We have all heard the idiom “Don’t work for your money; make your money work for you.” This is the very essence of how passive income works. You save, invest, or accumulate money in any way that you can, and then you put it into an asset that throws off cash for you regardless of how you spend your time. However, getting started down this path can be very frustrating at first.
I have previously written on how I first got started saving money, and I used the example that if one were to invest $1,000 in a dividend yielding stock with a yield of 3.5% then they would only receive $35 a year in dividend payments. It can take a lot of work to save $1,000 especially if you are working paycheck to paycheck. To go through all of that work and then be rewarded with a seemingly paltry $35 leads many people to believe that saving money to invest is simply not worth it for them.
It is unfortunate that this phenomenon pops up only during the beginning of the process of accumulating great wealth. What do I mean by this? If you work for a salary of $65,000 a year, and you work it into your budget to save $1,000 a month then your wealth will grow in large part due to your savings. If you start with nothing and invest $1,000 a month for a year at a rate of 10%, then you will end up with about $12,540. The majority of that money came directly from saving $1,000 a month. In fact, $12,000 came from savings and only $540 came from investing it (capital gains, dividends, option premiums, etc…)
If you saved $1,000 a month for 5 years at a rate of 10%, then you would end up with approximately $76,500. Again, the majority of that money has come from you saving directly. $60,000 of it is from savings, and only $16,500 is from investing. This example goes to show that when you first start out to build your future great empire of wealth in your investment account, the majority of the gains in your wealth are seen from direct deposit savings. Your monthly deposit of savings is the essential factor that keeps growing your net worth and not the actual investment returns that so many people believe.
Savings is the gunpowder and big stick early on in the game of building wealth. It is one of the most important things when you first start out. Consistently saving is more important than chasing yield or maximizing returns the first few years of wealth building. Now let’s take a look at the later years, the years that everyone imagines when they first start out. Let us say that you have worked hard and maintained your plan of saving $1,000 a month for 30 years at an assumed rate of 10%. You would have accumulated right around $2,060,000. Of that total about $360,000 is from savings and about $1,700,000 is from investing. Whoa. What a complete turnaround right?
The amount of money from savings is dwarfed by the amount of investment gains made from the initial savings. In fact if you were to gain 10% on your $2,260,500 the next year, you would make about $226,050. At this point you really do not need to save that $1,000 month for your investment account. The savings have now become largely insignificant in comparison to the sums of money you are now working with. You could choose to spend that savings every year on a new car payment, new wardrobe, exotic vacation, home renovations, et cetera.
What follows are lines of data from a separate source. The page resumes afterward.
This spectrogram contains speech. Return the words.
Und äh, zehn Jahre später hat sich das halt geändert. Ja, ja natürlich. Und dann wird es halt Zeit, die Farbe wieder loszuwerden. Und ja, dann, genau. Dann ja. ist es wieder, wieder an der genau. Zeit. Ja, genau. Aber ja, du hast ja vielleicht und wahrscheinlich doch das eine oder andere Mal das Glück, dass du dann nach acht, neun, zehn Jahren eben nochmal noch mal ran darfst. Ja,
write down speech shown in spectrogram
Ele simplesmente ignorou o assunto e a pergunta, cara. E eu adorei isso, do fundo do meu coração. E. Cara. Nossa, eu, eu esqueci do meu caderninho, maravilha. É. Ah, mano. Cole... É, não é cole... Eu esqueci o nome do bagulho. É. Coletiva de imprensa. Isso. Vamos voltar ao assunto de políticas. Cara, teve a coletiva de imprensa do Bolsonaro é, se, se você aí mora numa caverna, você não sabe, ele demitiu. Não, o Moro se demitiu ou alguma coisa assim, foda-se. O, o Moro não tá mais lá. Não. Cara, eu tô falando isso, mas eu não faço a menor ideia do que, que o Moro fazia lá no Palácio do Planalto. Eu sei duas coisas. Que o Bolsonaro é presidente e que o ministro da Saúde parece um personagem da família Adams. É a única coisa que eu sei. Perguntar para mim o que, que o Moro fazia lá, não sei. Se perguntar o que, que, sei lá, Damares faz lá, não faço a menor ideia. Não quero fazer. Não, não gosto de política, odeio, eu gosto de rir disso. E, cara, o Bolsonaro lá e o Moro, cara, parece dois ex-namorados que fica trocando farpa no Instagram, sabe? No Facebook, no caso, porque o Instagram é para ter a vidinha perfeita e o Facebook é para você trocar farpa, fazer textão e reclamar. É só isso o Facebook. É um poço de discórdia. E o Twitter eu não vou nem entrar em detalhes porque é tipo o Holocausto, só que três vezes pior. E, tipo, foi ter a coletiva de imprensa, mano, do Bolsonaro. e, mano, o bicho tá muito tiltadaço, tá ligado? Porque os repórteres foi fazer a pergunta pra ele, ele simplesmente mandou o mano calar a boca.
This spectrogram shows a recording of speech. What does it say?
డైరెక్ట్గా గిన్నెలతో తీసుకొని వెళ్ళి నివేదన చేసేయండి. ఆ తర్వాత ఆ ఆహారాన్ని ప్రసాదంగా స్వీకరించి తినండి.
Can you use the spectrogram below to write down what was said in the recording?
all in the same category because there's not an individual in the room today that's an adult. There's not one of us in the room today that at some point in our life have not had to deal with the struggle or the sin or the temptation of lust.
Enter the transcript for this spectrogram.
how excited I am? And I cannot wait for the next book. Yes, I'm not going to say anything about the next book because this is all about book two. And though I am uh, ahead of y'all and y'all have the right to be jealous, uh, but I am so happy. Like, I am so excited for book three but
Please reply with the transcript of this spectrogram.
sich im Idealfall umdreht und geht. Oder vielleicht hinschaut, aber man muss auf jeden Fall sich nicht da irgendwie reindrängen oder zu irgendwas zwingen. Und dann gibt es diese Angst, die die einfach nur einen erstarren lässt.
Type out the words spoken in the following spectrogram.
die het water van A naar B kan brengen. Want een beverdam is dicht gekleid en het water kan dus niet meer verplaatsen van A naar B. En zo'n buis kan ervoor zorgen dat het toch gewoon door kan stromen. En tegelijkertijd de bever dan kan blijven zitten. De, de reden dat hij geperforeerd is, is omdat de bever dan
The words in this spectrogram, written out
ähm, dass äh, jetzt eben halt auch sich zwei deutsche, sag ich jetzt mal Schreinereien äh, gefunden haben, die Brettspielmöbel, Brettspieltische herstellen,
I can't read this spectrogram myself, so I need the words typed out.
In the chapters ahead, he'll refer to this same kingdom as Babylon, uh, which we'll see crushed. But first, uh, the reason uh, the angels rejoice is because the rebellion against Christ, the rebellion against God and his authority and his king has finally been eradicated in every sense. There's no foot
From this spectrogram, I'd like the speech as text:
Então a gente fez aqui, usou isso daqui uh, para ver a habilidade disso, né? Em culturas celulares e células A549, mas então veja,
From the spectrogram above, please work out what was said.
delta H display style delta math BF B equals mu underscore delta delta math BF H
Later on in the game of building wealth, saving money every month is not as important as the amount of money you are earning from your investments.
The lesson to learn here is that your main goal when you first start saving money is not to focus on your returns. I have seen too many people get discouraged by their $35 dividend payment earned from their $1,000 and simply give up on building wealth. If they only knew that dividend payments were the least of their concerns and consistent savings was the main priority, then they may have continued on and fought through the hard times of building a capital base to work with. The first $1,000, $10,000, and $100,000 are by far the hardest milestones to meet. This is because reaching these milestones relies on savings for most people. After $100,000 you begin to have very meaningful returns from your capital base built by savings. This is why many people regard $100,000 as the tipping point in wealth creation. Do not get discouraged when you first start the journey of attaining great wealth for it is the hardest part for most. Stay strong and continue to build your capital base, so that one day your capital base can take over and start working for you!